Tag Archives: Here and Now

Playback: Gin Blossoms founder Doug Hopkins and The Tempe Sound

26 Jan

hopkins story

Last November, an exhibition called “The Tempe Sound” opened at Tempe History Museum. The show (which runs through October 2015) features an array of items related to the Tempe and metro Phoenix music scenes of the late ’80s and early ’90s. There are early concert posters for The Meat Puppets, the sound board from defunct venue Long Wong’s, stage outfits from the Phunk Junkeez and St. Madness, a skateboard deck from JFA, and a plethora of paraphernalia from other Arizona artists including The Refreshments, The Pistoleros and Flathead.

But for many, the main draw of the exhibition is a display of items related to the late Doug Hopkins, founder and guitarist of the Gin Blossoms. Hopkins penned the Blossoms’ best-known hits, including “Hey Jealousy” and “Found Out About You,” but his struggles with personal demons led to his dismissal from the band and suicide in 1993. For the November 2014 issue of PHOENIX magazine, I wrote a story about Hopkins’ life and music, named after the title of my favorite Gin Blossoms song, “Lost Horizons.” For this story, I had the honor of speaking with many of Hopkins’ friends and former band mates, including author Laurie Notaro, Arizona bluesman Hans Olson, and Gin Blossoms singer Robin Wilson. I was impressed by the talent and personality and intelligence of Hopkins as it was relayed to me, and perplexed at his ultimately tragic (and some say inevitable) end.

After the story was published, I had the opportunity to speak with “Here and Now” host Steve Goldstein about Hopkins on 91.5 KJZZ FM. Here is a link to the segment on Hopkins.


Playback: “Country Roads,” the History of Arizona Country Music

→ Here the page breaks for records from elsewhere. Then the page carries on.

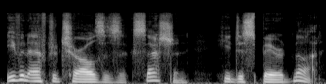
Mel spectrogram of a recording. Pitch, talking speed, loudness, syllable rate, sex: 130 Hz, 130 wpm, -16 LUFS, 4.6 syllables/s, male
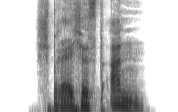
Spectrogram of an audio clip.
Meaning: second-person singular subjunctive II of ansprechen
- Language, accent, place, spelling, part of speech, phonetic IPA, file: German, Germany, Berlin, sprächest an, verb, [ˌʃpʁɛːçəst ˈan], De-sprächest an.ogg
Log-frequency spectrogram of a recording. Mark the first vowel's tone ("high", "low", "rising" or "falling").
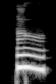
low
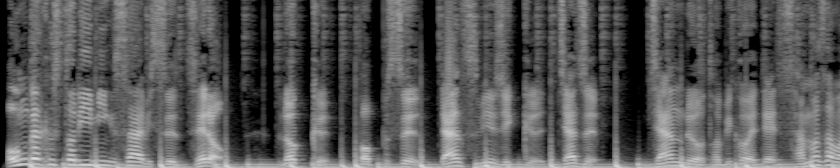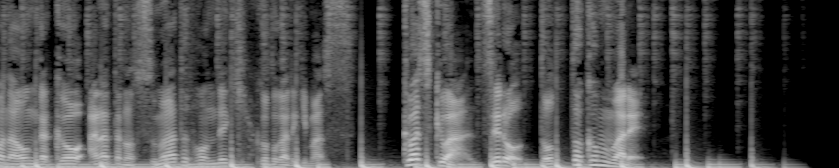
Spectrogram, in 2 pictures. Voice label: japanese commercial

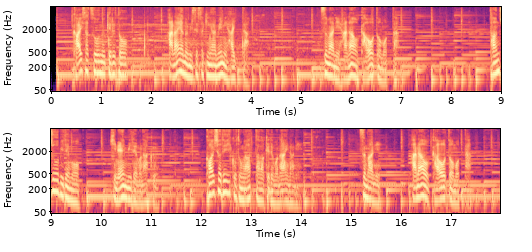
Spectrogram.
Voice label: japanese commercial; Japon; artiste voix off japonaise

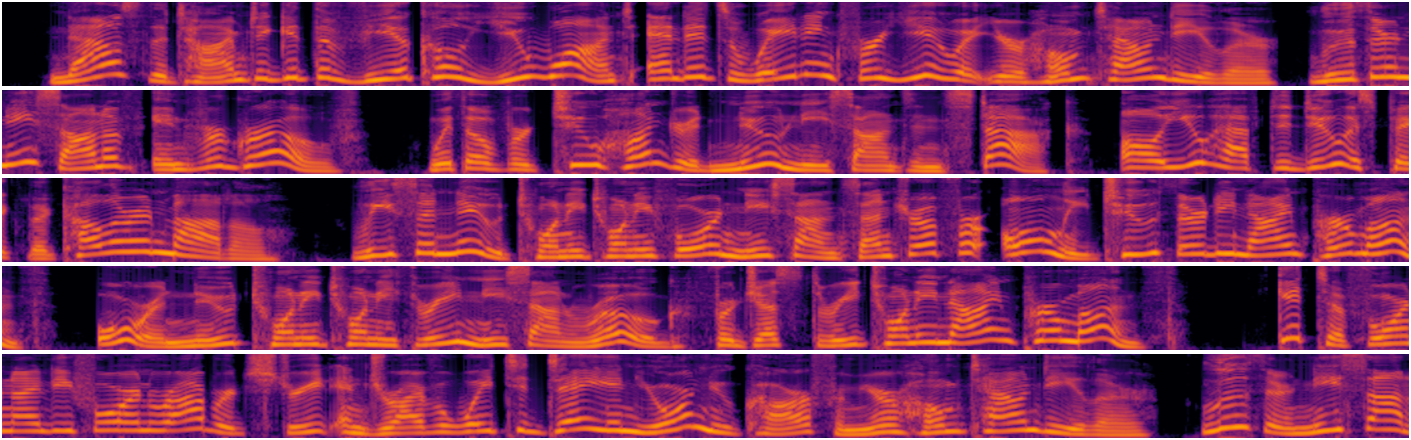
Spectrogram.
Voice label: english american automotive

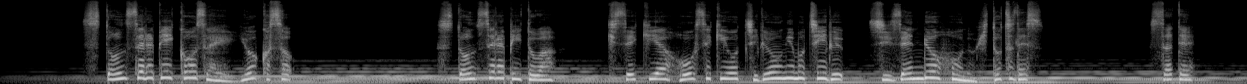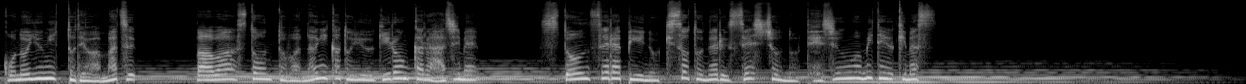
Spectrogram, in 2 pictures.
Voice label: japanese e-learning

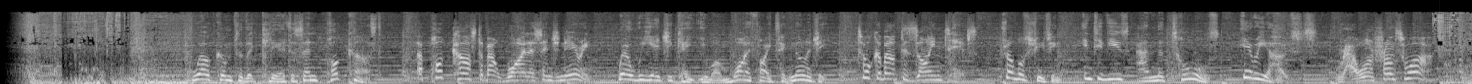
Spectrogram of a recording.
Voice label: english british podcasts

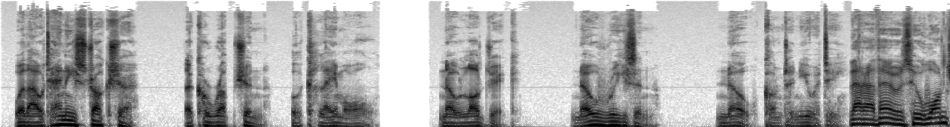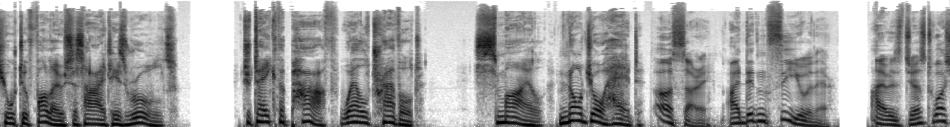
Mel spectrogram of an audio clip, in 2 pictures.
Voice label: english british animation

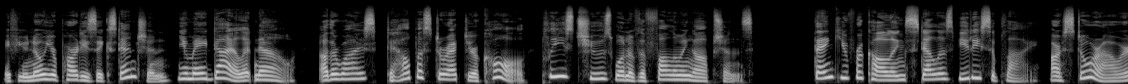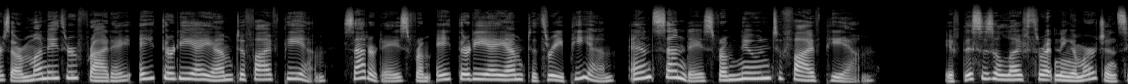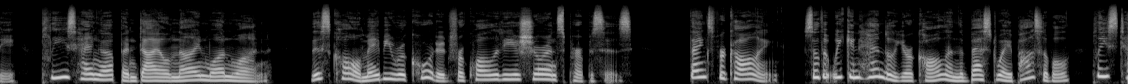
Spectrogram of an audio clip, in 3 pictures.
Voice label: english american ivr

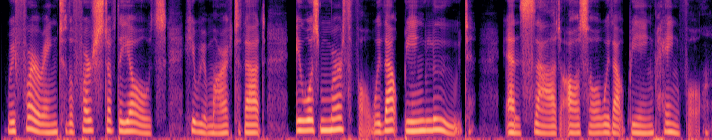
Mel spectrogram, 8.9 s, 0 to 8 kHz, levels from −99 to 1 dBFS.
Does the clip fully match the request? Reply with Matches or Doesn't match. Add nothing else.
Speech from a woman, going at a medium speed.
Matches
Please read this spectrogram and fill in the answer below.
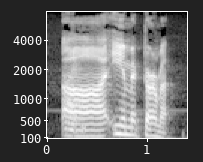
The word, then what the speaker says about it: Ian McDiarmid: Ian McDiarmid.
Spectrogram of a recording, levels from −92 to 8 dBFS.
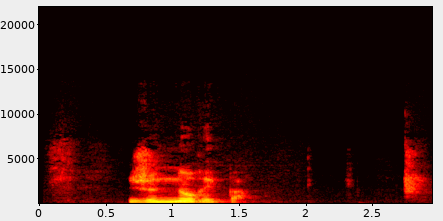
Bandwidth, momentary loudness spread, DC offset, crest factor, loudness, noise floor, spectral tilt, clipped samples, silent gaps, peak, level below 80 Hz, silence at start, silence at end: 7.8 kHz; 21 LU; under 0.1%; 22 dB; -22 LUFS; -72 dBFS; -7 dB/octave; under 0.1%; none; -4 dBFS; -64 dBFS; 0.65 s; 0.1 s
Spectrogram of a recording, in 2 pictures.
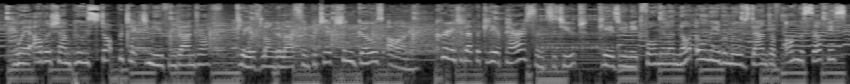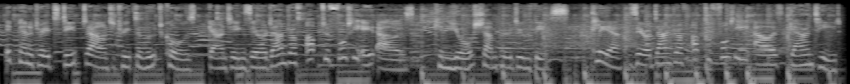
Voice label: Asian English Pitch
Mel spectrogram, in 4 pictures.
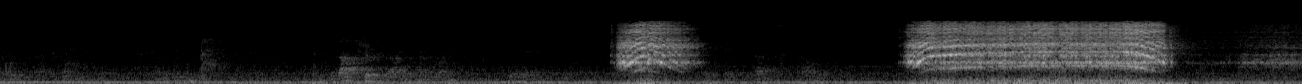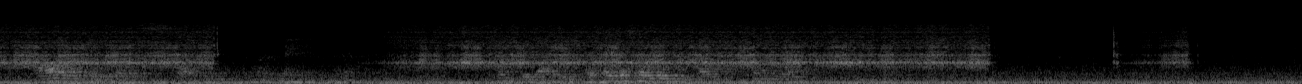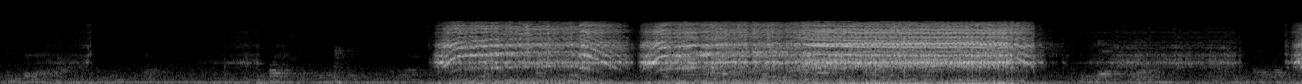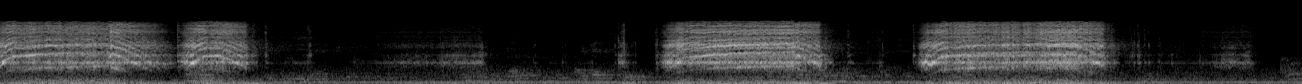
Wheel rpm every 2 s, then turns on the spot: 0, 0, 0, 30, 60, 180, 10, 10, 10, 20, 20, 10, 0, 0, 0, 150, 160, 210, 40, 80, 60, 10, 30, 90, 160, 20.
12-24 36-38 50-52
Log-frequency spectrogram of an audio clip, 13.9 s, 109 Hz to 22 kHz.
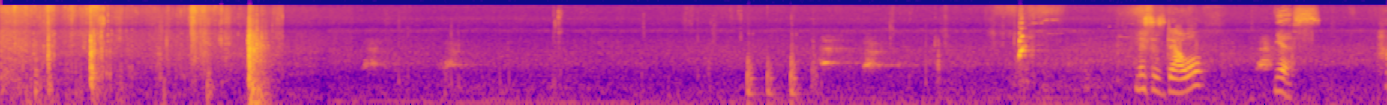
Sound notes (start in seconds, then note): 7.4 door knocks; 8.2 dog barking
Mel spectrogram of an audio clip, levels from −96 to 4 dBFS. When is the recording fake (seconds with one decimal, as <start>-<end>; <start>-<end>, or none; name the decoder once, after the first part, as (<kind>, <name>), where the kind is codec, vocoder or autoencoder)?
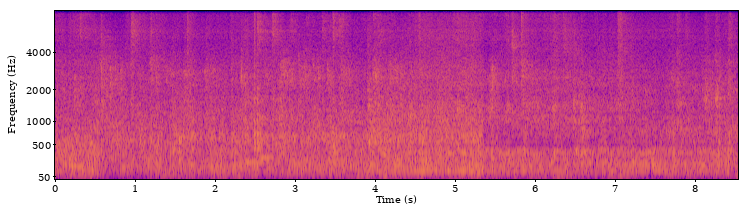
0.0-2.5 (codec, DAC); 4.5-8.5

19 Jan

I decided to open a blog category called “Playback” to share some of the music writing and media I’ve done in the past. This entry is dedicated to a feature I wrote for PHOENIX magazine‘s July 2014 issue. The story was titled Arizona Country Roads, and it recounted the countless musicians who helped shape the country music soundscape in Arizona, from Duane Eddy and Waylon Jennings and Jessi Colter to Marty Robbins and Tanya Tucker. The Herndon Brothers and Handlebar-J help continue the legacy; see my behind-the-scenes interview with them at this fine establishment below:

In addition to the web extra video for PHOENIX magazine, I was given the opportunity to discuss the story on the 91.5 KJZZ program Here and Now. The full audio segment is here.